- Students will know the appropriate vocabulary and practice the use of future tenses.
- Students practice presenting a problem finding a solution and analyzing the consequences.
Teacher prepares textbooks or handouts if necessary.
Students can be asked to prepare pro and con arguments before class using the specific prechosen materials.
Part 1: Teacher announces the topic and objectives of the lesson. Teacher explains the core clash points in this discussion: what is humane? why is it OK to hunt? do animals have right? etc.
Part 2: Teacher moderates a class discussion in form of brainstorming. All the ideas, pro and con, are written down on the blackboard. As a result of this brainstorming, there should be at least 4-5 claims on either side of the motion.

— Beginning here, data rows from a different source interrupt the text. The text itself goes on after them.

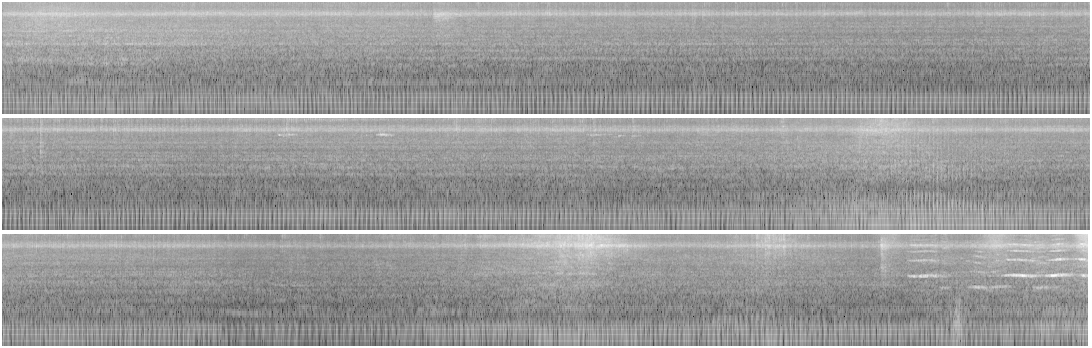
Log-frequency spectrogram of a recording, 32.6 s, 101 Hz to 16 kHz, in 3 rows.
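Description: Steady low drone of riding along a road, heard on a mic that moves with the rider. It swells louder about 20 seconds in and eases off a little a few seconds later.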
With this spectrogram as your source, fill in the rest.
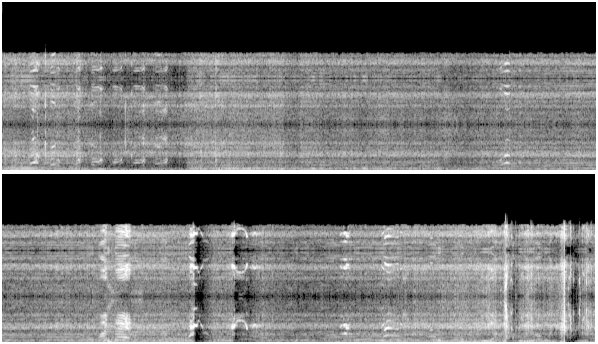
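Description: Water splashes and sprays around a jet ski.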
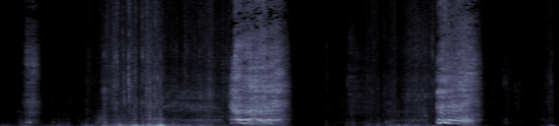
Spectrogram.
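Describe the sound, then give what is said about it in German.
Two forceful nose blows into a tissue, each a harsh, breathy burst under a second long, separated by a few seconds of quiet rustling and handling noise. “Ich muss kurz Nase putzen, ich kann so nicht reden, ey.”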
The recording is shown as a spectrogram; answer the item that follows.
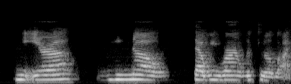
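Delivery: ordinary talk, nothing marked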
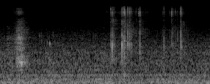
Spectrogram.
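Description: A crispy tortilla chip from lobster nachos bitten and chewed up close: one crunch about a quarter second in as the bite goes in, then a quick run of sharp crackling crunches in the second half as it is chewed.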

Part 3: Students need to pair up and are given either the affirmative or the negative side to prepare by the teacher. Students have to prepare at least 3 arguments on their side.
Part 4: Teacher chooses the first affirmative pair to present one of their arguments to the class. Then a negative pair is asked to reply and present their argument. Next affirmative pair will reply and present their own argument and so on changing sides until all the different arguments have been presented by the class.

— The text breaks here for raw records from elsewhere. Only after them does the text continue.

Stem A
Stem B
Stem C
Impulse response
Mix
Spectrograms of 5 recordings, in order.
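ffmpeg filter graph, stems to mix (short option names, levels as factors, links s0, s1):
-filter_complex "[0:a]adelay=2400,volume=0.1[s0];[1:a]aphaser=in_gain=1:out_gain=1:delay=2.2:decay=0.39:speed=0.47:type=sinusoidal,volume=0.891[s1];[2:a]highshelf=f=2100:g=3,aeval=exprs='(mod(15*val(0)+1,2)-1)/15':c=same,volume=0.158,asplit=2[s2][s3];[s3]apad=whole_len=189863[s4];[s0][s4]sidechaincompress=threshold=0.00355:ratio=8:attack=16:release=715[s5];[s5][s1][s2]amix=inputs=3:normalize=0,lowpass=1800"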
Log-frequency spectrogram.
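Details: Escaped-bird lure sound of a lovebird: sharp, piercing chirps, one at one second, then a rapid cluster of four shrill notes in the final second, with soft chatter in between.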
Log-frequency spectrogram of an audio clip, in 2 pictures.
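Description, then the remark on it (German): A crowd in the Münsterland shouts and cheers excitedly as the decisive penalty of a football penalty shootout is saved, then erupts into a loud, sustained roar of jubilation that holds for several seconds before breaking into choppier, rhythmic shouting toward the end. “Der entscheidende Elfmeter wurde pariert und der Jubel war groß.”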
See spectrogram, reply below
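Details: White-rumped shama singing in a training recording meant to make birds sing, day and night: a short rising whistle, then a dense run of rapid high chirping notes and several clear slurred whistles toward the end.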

Teacher analyses the debate and gives feedback on the logic of arguments and rebuttals. Class can review the main clash points previously discussed.
Class can choose the best arguments and vote which pair did the best job.